Kalid - again, I’m so impressed! I can’t tell you the number of times I’ve looked at interest rates and had no clue what it really meant. The way you structured the article was also very helpful to understanding the main points. I did notice the many e plugs, so I guess I’ll try to tackle a concept that has evaded me since high school. thanks!!

Nice article, Kalid. I think a more theoretical article would be useful too – one that discussed why interest rates exist at all and how they relate time and money.

Hi Jonah, thanks for dropping by. I agree, I think that’d be a great follow-up article, appreciate the suggestion.

@Desi: Awesome, so glad you liked it :slight_smile:

This is just brilliant. I have never quite understood e but this is so soooo simple. Even an old fella like me can learn something. This is a style of teaching that should be compulsory in all areas. Talk to me not at me and get results. Thanks heaps.

You’re welcome Stephen, I’m glad you enjoyed it. Rest assured, there’s plenty of young fellas (myself included) who went through the motions of e without really understanding what it was about :).

Hi Kalid,
This and the other articles on this site are really amazing!

It really explains concepts better than what they do in schools!

Take care and God bless!

Thanks, glad you’re enjoying the site! :).

Hi Kalid! This article is excellent!! I really enjoy your slogan philosophy: “Learn right, not rote.” Too often I think we’re shortchanged with understanding…

Just a quick catch of my eye:

(1) In your “Compound Interest” graph (the one that’s all blue), I believe the last column should be $337.50 not $327.50.

(2) If you do a quick find for the text “For a 1 year, the impact of rate r compounded t times is:”, I believe the “a” should be removed.
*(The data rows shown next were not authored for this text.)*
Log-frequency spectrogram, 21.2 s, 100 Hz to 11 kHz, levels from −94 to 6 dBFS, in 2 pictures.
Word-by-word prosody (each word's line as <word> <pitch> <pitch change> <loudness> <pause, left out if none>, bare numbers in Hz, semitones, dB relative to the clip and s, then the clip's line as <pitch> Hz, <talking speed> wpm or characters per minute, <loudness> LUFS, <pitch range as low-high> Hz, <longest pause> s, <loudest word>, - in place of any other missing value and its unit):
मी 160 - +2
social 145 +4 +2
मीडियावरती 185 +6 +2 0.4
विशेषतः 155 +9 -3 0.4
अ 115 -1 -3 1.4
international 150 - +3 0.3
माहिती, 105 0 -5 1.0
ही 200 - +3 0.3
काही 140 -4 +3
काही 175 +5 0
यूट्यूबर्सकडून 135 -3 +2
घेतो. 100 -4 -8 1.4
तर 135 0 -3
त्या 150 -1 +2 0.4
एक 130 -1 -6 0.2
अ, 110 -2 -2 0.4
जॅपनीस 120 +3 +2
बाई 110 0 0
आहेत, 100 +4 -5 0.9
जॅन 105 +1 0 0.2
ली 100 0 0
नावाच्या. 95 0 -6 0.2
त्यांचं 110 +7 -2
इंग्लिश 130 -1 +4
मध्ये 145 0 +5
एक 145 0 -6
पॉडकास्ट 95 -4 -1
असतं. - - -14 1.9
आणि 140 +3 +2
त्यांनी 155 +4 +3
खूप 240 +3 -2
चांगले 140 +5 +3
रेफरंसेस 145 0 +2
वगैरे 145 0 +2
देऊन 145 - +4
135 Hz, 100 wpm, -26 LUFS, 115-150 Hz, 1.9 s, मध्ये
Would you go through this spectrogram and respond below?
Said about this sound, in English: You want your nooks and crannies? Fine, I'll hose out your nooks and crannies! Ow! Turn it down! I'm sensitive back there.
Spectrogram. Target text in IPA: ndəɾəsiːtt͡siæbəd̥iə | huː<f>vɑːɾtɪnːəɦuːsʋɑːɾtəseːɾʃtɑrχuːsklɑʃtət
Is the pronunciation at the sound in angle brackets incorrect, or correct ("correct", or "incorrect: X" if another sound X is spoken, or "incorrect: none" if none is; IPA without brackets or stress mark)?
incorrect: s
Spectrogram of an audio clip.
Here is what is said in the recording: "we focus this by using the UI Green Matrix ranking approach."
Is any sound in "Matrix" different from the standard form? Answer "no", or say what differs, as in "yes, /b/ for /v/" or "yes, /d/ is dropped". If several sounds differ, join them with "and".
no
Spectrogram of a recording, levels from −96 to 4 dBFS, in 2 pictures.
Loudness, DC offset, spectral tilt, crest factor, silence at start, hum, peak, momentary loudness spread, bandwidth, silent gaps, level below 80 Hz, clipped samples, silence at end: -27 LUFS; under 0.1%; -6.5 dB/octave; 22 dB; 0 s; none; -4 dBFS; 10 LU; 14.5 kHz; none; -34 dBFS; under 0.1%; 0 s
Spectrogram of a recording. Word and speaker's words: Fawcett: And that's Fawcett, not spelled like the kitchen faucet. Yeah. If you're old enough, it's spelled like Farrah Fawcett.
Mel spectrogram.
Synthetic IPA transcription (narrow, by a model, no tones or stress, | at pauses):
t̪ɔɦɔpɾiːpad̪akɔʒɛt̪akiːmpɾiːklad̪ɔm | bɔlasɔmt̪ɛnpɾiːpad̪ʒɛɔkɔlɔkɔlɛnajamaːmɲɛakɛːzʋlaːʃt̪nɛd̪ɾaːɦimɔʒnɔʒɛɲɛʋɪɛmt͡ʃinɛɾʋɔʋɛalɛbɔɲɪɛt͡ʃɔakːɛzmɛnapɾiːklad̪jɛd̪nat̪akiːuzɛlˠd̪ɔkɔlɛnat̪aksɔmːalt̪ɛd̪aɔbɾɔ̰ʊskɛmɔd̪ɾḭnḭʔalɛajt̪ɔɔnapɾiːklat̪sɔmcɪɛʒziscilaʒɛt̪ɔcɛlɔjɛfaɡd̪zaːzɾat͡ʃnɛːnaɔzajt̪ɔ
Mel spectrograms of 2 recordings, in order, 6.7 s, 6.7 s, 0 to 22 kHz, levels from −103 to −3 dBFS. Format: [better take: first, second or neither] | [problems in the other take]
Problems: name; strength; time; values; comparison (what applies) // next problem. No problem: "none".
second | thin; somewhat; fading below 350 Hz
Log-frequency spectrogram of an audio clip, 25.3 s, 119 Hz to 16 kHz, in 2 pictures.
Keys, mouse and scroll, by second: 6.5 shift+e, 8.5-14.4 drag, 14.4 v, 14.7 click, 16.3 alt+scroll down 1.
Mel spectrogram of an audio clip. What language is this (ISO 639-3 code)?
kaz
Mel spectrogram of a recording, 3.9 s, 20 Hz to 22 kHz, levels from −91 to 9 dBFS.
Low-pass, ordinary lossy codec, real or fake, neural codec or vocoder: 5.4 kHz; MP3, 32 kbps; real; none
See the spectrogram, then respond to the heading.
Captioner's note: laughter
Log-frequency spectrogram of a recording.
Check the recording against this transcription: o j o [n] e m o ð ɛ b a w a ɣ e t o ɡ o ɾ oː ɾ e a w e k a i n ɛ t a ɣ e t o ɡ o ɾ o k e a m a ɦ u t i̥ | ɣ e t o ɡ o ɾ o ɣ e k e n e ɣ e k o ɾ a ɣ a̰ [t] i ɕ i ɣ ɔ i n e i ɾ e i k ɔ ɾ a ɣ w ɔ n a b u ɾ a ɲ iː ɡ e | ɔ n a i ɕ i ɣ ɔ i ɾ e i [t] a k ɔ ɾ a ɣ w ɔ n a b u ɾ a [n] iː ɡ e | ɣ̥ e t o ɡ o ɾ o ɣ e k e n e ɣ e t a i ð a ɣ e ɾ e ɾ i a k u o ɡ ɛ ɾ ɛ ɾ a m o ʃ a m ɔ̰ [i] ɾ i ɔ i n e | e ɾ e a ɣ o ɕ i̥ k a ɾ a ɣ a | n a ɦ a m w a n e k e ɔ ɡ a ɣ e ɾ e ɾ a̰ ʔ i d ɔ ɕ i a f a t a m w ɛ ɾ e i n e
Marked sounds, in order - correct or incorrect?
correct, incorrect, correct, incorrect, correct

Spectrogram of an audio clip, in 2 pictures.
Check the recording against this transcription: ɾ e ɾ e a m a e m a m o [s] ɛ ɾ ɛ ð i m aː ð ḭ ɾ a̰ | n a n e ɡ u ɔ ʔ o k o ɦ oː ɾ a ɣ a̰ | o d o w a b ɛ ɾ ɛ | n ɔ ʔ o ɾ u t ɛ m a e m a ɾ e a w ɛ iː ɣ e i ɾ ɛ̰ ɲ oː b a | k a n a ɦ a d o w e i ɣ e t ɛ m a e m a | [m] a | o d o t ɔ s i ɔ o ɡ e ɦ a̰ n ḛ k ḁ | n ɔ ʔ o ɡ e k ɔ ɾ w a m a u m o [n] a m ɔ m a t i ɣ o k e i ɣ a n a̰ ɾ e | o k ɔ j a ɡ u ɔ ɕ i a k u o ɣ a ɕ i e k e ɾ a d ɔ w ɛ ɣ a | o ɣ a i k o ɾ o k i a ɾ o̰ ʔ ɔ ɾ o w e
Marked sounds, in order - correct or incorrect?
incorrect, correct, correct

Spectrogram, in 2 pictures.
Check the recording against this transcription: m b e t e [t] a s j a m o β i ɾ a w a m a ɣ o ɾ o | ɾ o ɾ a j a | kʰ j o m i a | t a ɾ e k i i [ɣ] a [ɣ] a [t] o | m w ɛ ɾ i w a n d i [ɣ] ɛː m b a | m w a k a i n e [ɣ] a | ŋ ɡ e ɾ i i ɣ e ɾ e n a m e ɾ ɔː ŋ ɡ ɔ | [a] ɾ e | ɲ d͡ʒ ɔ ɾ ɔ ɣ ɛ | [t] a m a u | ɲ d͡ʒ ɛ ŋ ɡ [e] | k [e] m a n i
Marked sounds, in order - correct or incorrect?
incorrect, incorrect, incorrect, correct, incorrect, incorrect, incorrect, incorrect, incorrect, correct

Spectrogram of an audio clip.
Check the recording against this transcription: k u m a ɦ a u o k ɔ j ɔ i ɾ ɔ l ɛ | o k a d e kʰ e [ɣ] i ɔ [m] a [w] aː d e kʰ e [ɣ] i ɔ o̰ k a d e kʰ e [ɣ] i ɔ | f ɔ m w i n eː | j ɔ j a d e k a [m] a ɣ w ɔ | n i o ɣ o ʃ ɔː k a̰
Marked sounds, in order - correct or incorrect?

Your website is an inspiration and I look forward to learning more form you!

Thanks so much! :slight_smile: